▶ **Task instructions**
The reply should match the listing below character for character, except that no image is carried over.
══ Records provided ══
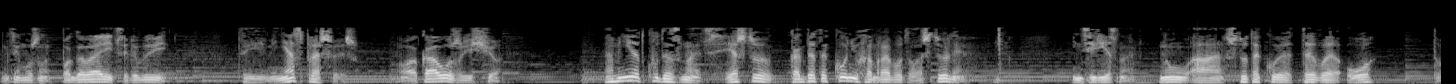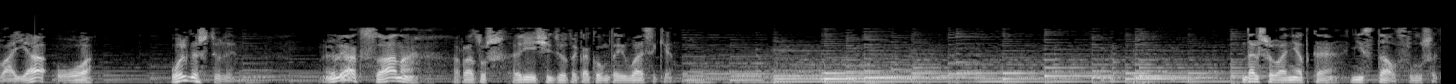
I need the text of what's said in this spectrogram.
где можно поговорить о любви. Ты меня спрашиваешь? Ну, а кого же еще? А мне откуда знать? Я что, когда-то конюхом работала, что ли? Интересно. Ну, а что такое ТВО? Твоя О. Ольга, что ли? Или Оксана, раз уж речь идет о каком-то Ивасике. Дальше Ванятка не стал слушать.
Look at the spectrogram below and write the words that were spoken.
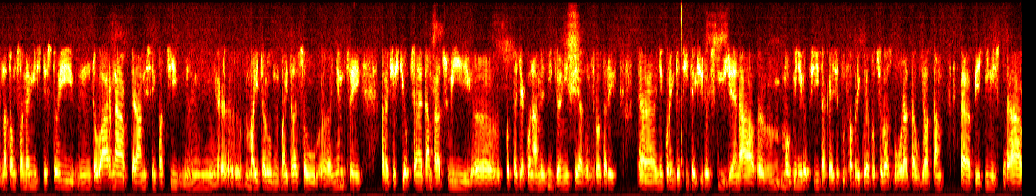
na tom samém místě stojí mm, továrna, která myslím patří mm, majitelům. Majitele jsou Němci, čeští občané tam pracují v podstatě jako námezní dělníci a zemřelo tady několik desítek židovských žen a mohl by někdo přijít také, že tu fabriku je potřeba zbourat a udělat tam pětní místo. Já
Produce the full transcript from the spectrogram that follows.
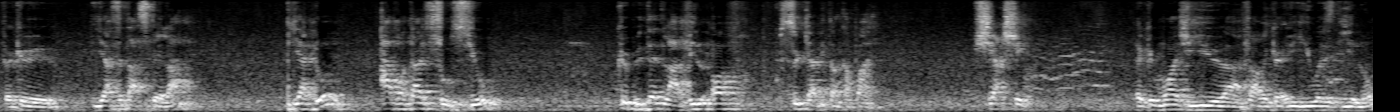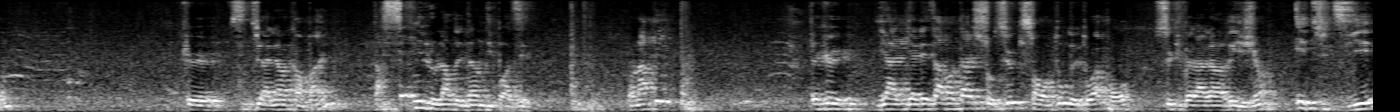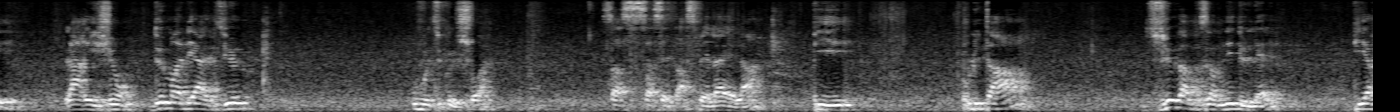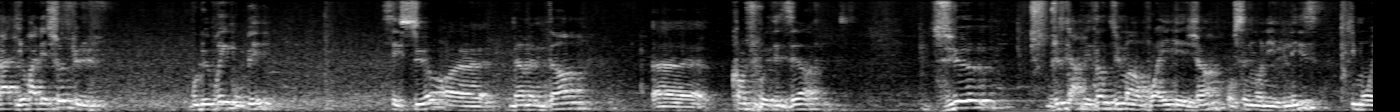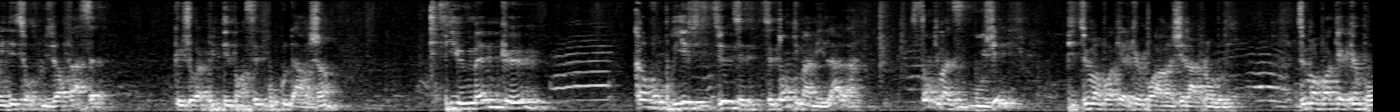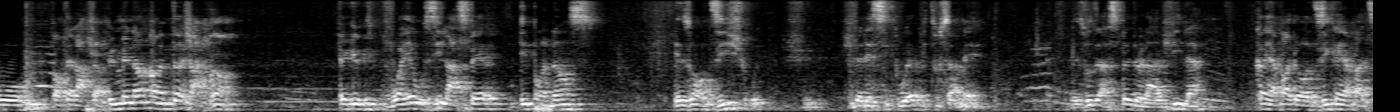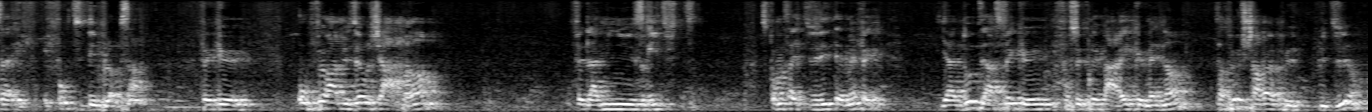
Il y a cet aspect-là. Puis il y a d'autres avantages sociaux que peut-être la ville offre pour ceux qui habitent en campagne. Chercher. Et que moi, j'ai eu affaire avec un USD loan. Que si tu allais en campagne, tu as 7000 dollars de down deposit. On a pris. Fait que il y, a, des avantages sociaux qui sont autour de toi pour ceux qui veulent aller en région, étudier la région, demander à Dieu où veux-tu que je sois. Ça cet aspect-là est là. Puis plus tard, Dieu va vous emmener de l'aide. Puis il y, aura, des choses que vous devrez couper, c'est sûr. Euh, mais en même temps, euh, comme je pouvais dire, Dieu, jusqu'à présent, Dieu m'a envoyé des gens au sein de mon église qui m'ont aidé sur plusieurs facettes. Que j'aurais pu dépenser beaucoup d'argent. Puis même que quand vous priez, je dis Dieu, c'est toi qui m'as mis là, là. C'est toi qui m'as dit de bouger. Puis Dieu m'envoie quelqu'un pour arranger la plomberie. Dieu m'envoie quelqu'un pour porter l'affaire. Maintenant, en même temps, j'apprends. Fait que vous voyez aussi l'aspect dépendance des ordi. Je, fais des sites web et tout ça, mais les autres aspects de la vie, là, quand il n'y a pas d'ordi, quand il n'y a pas de ça, il faut, que tu développes ça. Fait que, au fur et à mesure, j'apprends. Fais de la minuserie, tu, tu commences à utiliser tes mains. Fait il y a d'autres aspects qu'il faut se préparer que maintenant, ça peut que je travaille un peu plus dur.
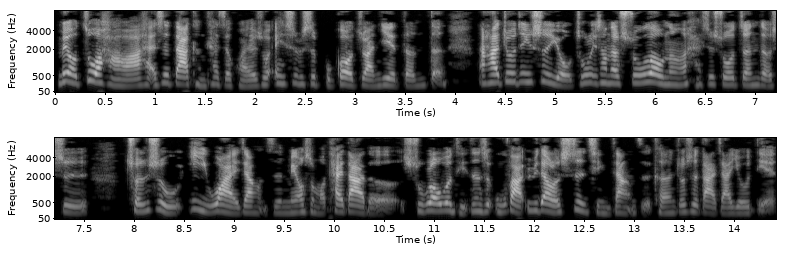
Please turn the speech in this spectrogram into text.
没有做好啊？还是大家可能开始怀疑说，哎，是不是不够专业等等？那它究竟是有处理上的疏漏呢，还是说真的是？纯属意外，这样子没有什么太大的疏漏问题，真的是无法预料的事情，这样子可能就是大家有点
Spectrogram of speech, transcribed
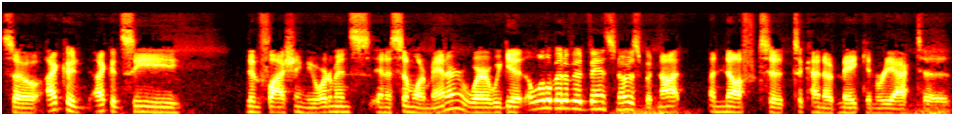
So I could I could see them flashing the ornaments in a similar manner where we get a little bit of advance notice, but not enough to, to kind of make and react to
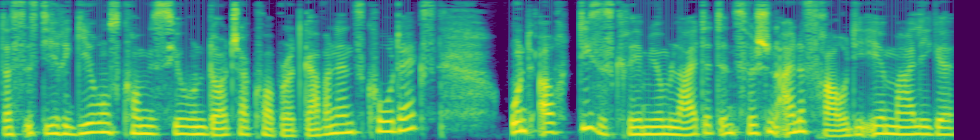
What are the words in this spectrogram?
Das ist die Regierungskommission Deutscher Corporate Governance Codex. Und auch dieses Gremium leitet inzwischen eine Frau, die ehemalige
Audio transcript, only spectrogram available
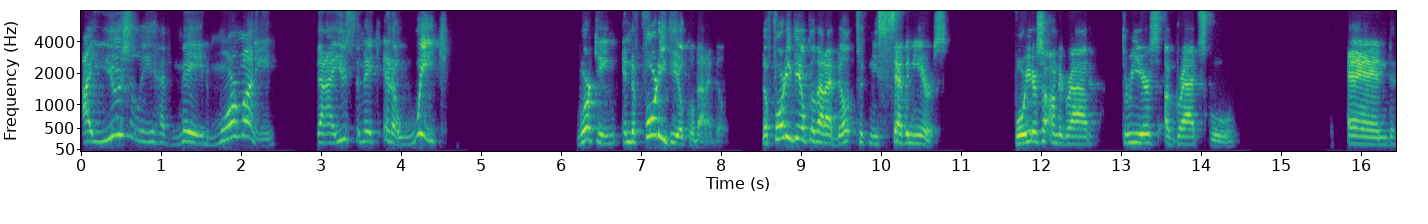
I usually have made more money than I used to make in a week working in the 40 vehicle that I built. The 40 vehicle that I built took me seven years four years of undergrad, three years of grad school. And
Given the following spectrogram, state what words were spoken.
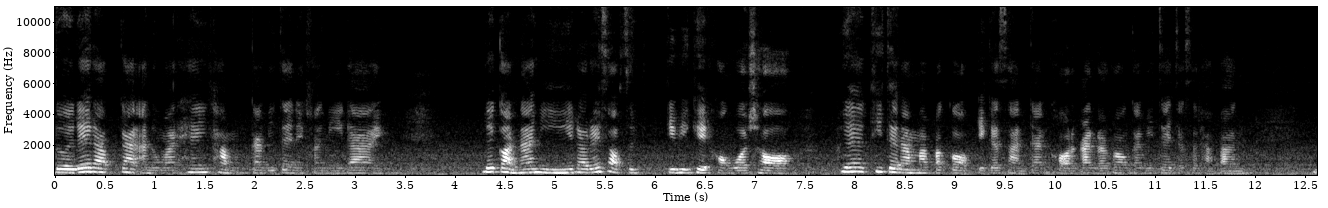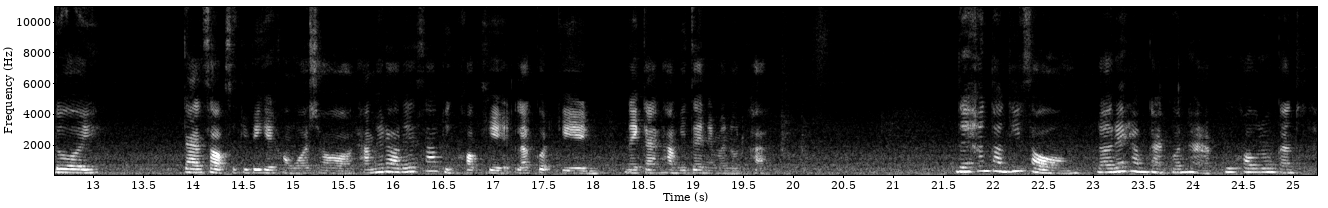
โดยได้รับการอนุมัติให้ทำการวิจัยในครั้งนี้ได้ โดยก่อนหน้านี้เราได้สอบ Certificate ของวช เพื่อที่จะนำมาประกอบเอกสารการขอการรับรองการวิจัยจากสถาบัน โดยการสอบ Certificate ของวชทำให้เราได้ทราบถึงขอบเขตและกฎเกณฑ์ในการทำวิจัยในมนุษย์ค่ะ โโดยขั้นตอนที่ 2 เราได้ทำการค้นหาผู้เข้าร่วมการท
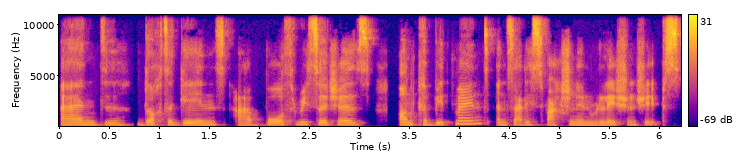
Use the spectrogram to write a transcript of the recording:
and Dr. Gaines are both researchers on commitment and satisfaction in relationships.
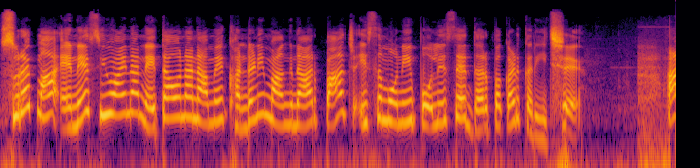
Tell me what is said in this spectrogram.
સુરતમાં એનએસયુઆઈના નેતાઓના નામે ખંડણી માંગનાર પાંચ ઇસમોની પોલીસે ધરપકડ કરી છે. આ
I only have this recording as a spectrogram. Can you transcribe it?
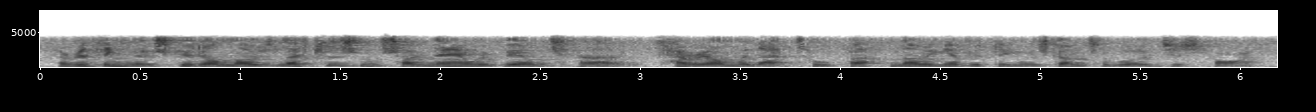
Everything looks good on those letters and so now we'll be able to carry on with that toolpath knowing everything was going to work just fine.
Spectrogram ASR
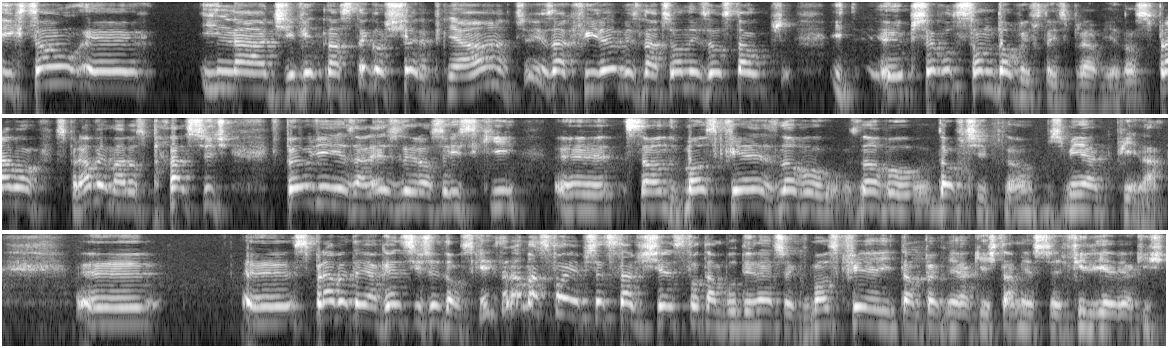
i chcą i na 19 sierpnia, czyli za chwilę, wyznaczony został przewód sądowy w tej sprawie. No, sprawą, sprawę ma rozpatrzyć w pełni niezależny rosyjski sąd w Moskwie. Znowu, znowu dowcip, no, brzmi jak pina sprawę tej agencji żydowskiej, która ma swoje przedstawicielstwo, tam budyneczek w Moskwie i tam pewnie jakieś tam jeszcze filie w jakichś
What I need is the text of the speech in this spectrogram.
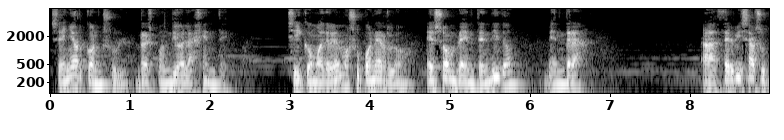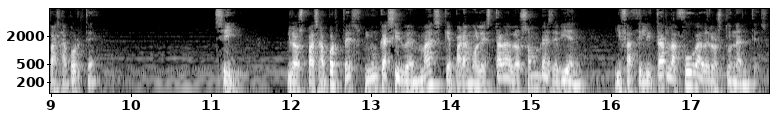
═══
▶ **Completed exercise**
I need the text of what's said in this spectrogram.
где можно поговорить о любви. Ты меня спрашиваешь? Ну, а кого же еще? А мне откуда знать? Я что, когда-то конюхом работала, что ли? Интересно. Ну, а что такое ТВО? Твоя О. Ольга, что ли? Или Оксана, раз уж речь идет о каком-то Ивасике. Дальше Ванятка не стал слушать.
Look at the spectrogram below and write the words that were spoken.
na tom samém místě stojí mm, továrna, která myslím patří mm, majitelům. Majitele jsou Němci, čeští občané tam pracují v podstatě jako námezní dělníci a zemřelo tady několik desítek židovských žen a mohl by někdo přijít také, že tu fabriku je potřeba zbourat a udělat tam pětní místo. Já
Produce the full transcript from the spectrogram that follows.
Il y a cet aspect-là. Puis il y a d'autres avantages sociaux que peut-être la ville offre pour ceux qui habitent en campagne. Chercher. Et que moi, j'ai eu affaire avec un USD loan. Que si tu allais en campagne, tu as 7000 dollars de down deposit. On a pris. Fait que il y, a, des avantages sociaux qui sont autour de toi pour ceux qui veulent aller en région, étudier la région, demander à Dieu où veux-tu que je sois. Ça cet aspect-là est là. Puis plus tard, Dieu va vous emmener de l'aide. Puis il y, aura, des choses que vous devrez couper, c'est sûr. Euh, mais en même temps, euh, comme je pouvais dire, Dieu, jusqu'à présent, Dieu m'a envoyé des gens au sein de mon église qui m'ont aidé sur plusieurs facettes. Que j'aurais pu dépenser beaucoup d'argent. Puis même que quand vous priez, je dis Dieu, c'est toi qui m'as mis là, là. C'est toi qui m'as dit de bouger. Puis Dieu m'envoie quelqu'un pour arranger la plomberie. Dieu m'envoie quelqu'un pour porter l'affaire. Maintenant, en même temps, j'apprends. Fait que vous voyez aussi l'aspect dépendance des ordi. Je, fais des sites web et tout ça, mais les autres aspects de la vie, là, quand il n'y a pas d'ordi, quand il n'y a pas de ça, il faut, que tu développes ça. Fait que, au fur et à mesure, j'apprends. Fais de la minuserie, tu, tu commences à utiliser tes mains. Fait il y a d'autres aspects qu'il faut se préparer que maintenant, ça peut que je travaille un peu plus dur.
Please turn the speech in this spectrogram into text.
没有做好啊？还是大家可能开始怀疑说，哎，是不是不够专业等等？那它究竟是有处理上的疏漏呢，还是说真的是？纯属意外，这样子没有什么太大的疏漏问题，真的是无法预料的事情，这样子可能就是大家有点
Spectrogram of speech, transcribed
So I could I could see them flashing the ornaments in a similar manner where we get a little bit of advance notice, but not enough to, to kind of make and react to
What are the words in this spectrogram?
Das ist die Regierungskommission Deutscher Corporate Governance Codex. Und auch dieses Gremium leitet inzwischen eine Frau, die ehemalige
Audio transcript, only spectrogram available
I usually have made more money than I used to make in a week working in the 40 vehicle that I built. The 40 vehicle that I built took me seven years four years of undergrad, three years of grad school. And
Given the following spectrogram, state what words were spoken.
โดยได้รับการอนุมัติให้ทำการวิจัยในครั้งนี้ได้ โดยก่อนหน้านี้เราได้สอบ Certificate ของวช เพื่อที่จะนำมาประกอบเอกสารการขอการรับรองการวิจัยจากสถาบัน โดยการสอบ Certificate ของวชทำให้เราได้ทราบถึงขอบเขตและกฎเกณฑ์ในการทำวิจัยในมนุษย์ค่ะ โโดยขั้นตอนที่ 2 เราได้ทำการค้นหาผู้เข้าร่วมการท
Use the spectrogram to write a transcript of the recording:
and Dr. Gaines are both researchers on commitment and satisfaction in relationships.
Tell me what is said in this spectrogram.
સુરતમાં એનએસયુઆઈના નેતાઓના નામે ખંડણી માંગનાર પાંચ ઇસમોની પોલીસે ધરપકડ કરી છે. આ
I only have this recording as a spectrogram. Can you transcribe it?
Everything looks good on those letters and so now we'll be able to carry on with that toolpath knowing everything was going to work just fine.
Spectrogram ASR
i chcą i na 19 sierpnia, czyli za chwilę, wyznaczony został przewód sądowy w tej sprawie. No, sprawą, sprawę ma rozpatrzyć w pełni niezależny rosyjski sąd w Moskwie. Znowu, znowu dowcip, no, brzmi jak pina sprawę tej agencji żydowskiej, która ma swoje przedstawicielstwo, tam budyneczek w Moskwie i tam pewnie jakieś tam jeszcze filie w jakichś
What I need is the text of the speech in this spectrogram.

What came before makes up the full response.